The Other Side of the Wind ★★★★½

"Ahead of its time" is a misnomer because for so singular an artist as Welles, there can be no specific time. He was not the voice of a moment, he was the voice of a perspective, joy and thirst for innovation that is a rarity in American art of any form. This film is as much an overwhelming jolt as it would have been in the mid-1970s, but let's be honest: the same would be true forty more years from now if we still have hearts, minds and movies then. It's a fool's errand to pretend you understand everything this is getting at after one sitting with it, but if it's okay to be extremely judgmental in my own space, I guess I can say that if you don't see a lot of probing, permanent brilliance in this piece, I don't know why you're on this website. That's not to say I'm not as confounded by it as anyone, though having seen the clips in One Man Band I was not surprised by its radicalism, and since F for Fake is one of my favorite films I was pretty open-armed for it.

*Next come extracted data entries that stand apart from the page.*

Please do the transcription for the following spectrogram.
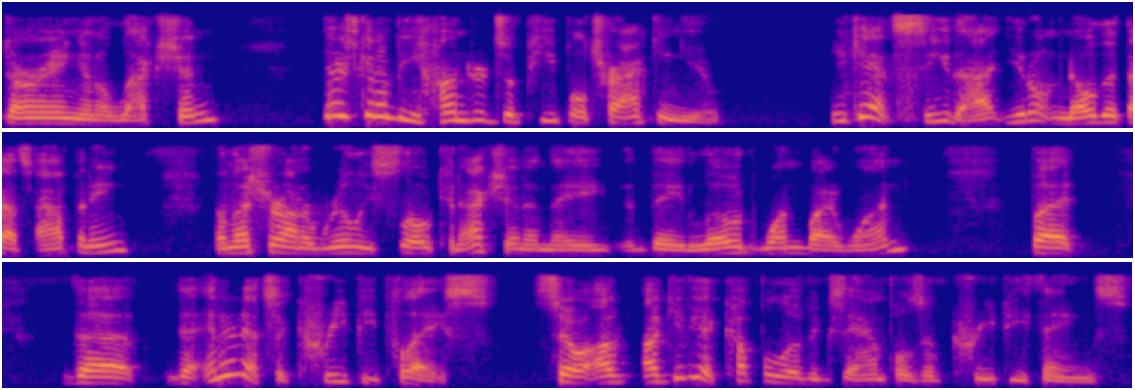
during an election, there's going to be hundreds of people tracking you. You can't see that. You don't know that that's happening unless you're on a really slow connection and they they load one by one. But the the internet's a creepy place. So I'll, I'll give you a couple of examples of creepy things.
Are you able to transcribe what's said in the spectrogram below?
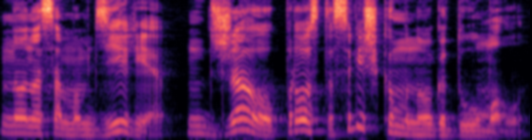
Но на самом деле Джао просто слишком много думал.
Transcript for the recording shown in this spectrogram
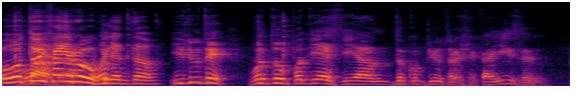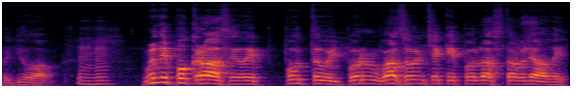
О, то й хай роблять, да. І люди в одному під'їзді, я до комп'ютера ще їздив по ділам. Ага. Вони покрасили, по той, вазончики понаставляли,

Welles made outsider art and had no easier a time making a living at it than anyone else, but he made it with a zeal that generated respect even from those without the patience to enable him. This playful, rambling but impressively lively portrait of an enigmatic "great man" director's 70th birthday party was shot and edited in fits and starts out of people's houses and with a cast and crew that was doing it out of love, right up to its bizarrely appropriate premiere on a streaming service four decades later, three after Welles' death. Unlike many, I buy that it's not really autobiography -- from what I know of Welles, he wasn't the paranoid, mean wreck Huston seems to be here, and even if we must go there, it's telling that the film largely seems designed to deconstruct the kind of mythology that builds up around any "great man" figure, as if no one was more skeptical of the Welles Legend than Welles himself. The resulting film feels like a full fruition of his vision that would have been impossible during his lifetime, and despite its considerable wit and busyness it absolutely pulses with loss and disappointment that extends far beyond the matter of the lead character's (and Welles') death. It shares some stylistic traits with Robert Altman's work and has the same sometimes unfortunate distancing quality, the making of impressions and imparting of story information almost by osmosis, but is more deliberately timed, performed and edited than Altman's work, with the result that none of the offhand dialogue and layered, complicated interactions ever feel inconsequential. There's a lot of competition but the key conversation -- more even than those about the failed quests for money and the John Huston character's shamed sexuality -- for me was that in which Huston and Lilli Palmer discuss their friendship and conclude that the great tragedy is the eventual discovery that a long-lost closeness was shared between "two other people."

My cinephile friends will probably find it a tired comparison but I recall Robert Christgau's positive impression of Brian Wilson's 2004 reconstruction of Smile, which I disliked very much, as being colored by how moving it was to hear Wilson reinterpret himself after a great deal of time had passed. Our encounters with this film are affected similarly by the decades since it was actually shot, as it can instill in us a longing for a time in which such a mess of genuine ideas, jumbled emotions and risk-taking was even possible -- when was the last time you saw a new movie that could compete with the indelible imagery of even this film's "movie within a movie" that's designed as a parody of pretentious arthouse fare but in fact is as visually arresting and masterfully edited as anything in Welles' career, therefore far more striking than anything in even great films of the modern era? Again, I'm not lamenting a lost time, I'm lamenting that Welles was not an artist we have matched, nor one we can ever duplicate. New work from him in 2018 is, put simply, an unfathomable gift.

There will be a lot more to say, I'm sure; I'm not going to try to fashion this into a coherent essay because it would be unfair to the film, but one last thought: if part of the point Welles was driving at was the anti-art sentiment that runs within and counter to the core of filmmaking as an industry and profession as opposed to an art form, he certainly did see where the entire field was heading despite his own preoccupations at the time being the trappings and debts of New Hollywood; and if he and Oja Kodar feared that said anti-art sentiment was likely to spread to the rest of the world, the dumping of this picture on so universally accessible a service as Netflix and the resulting cornucopia of star ratings and opinions from what C.F. Kane would have called "a cross section of the American public" seems like, somehow, another part of Welles' divinely considered, career-long performance artistry. Incidentally, one reviewer here on Lboxd complained that Welles "loves naked people to a disgusting degree." I would never even contemplate putting any aspect of myself on a plane with Orson Welles, but: same as hell, buddy.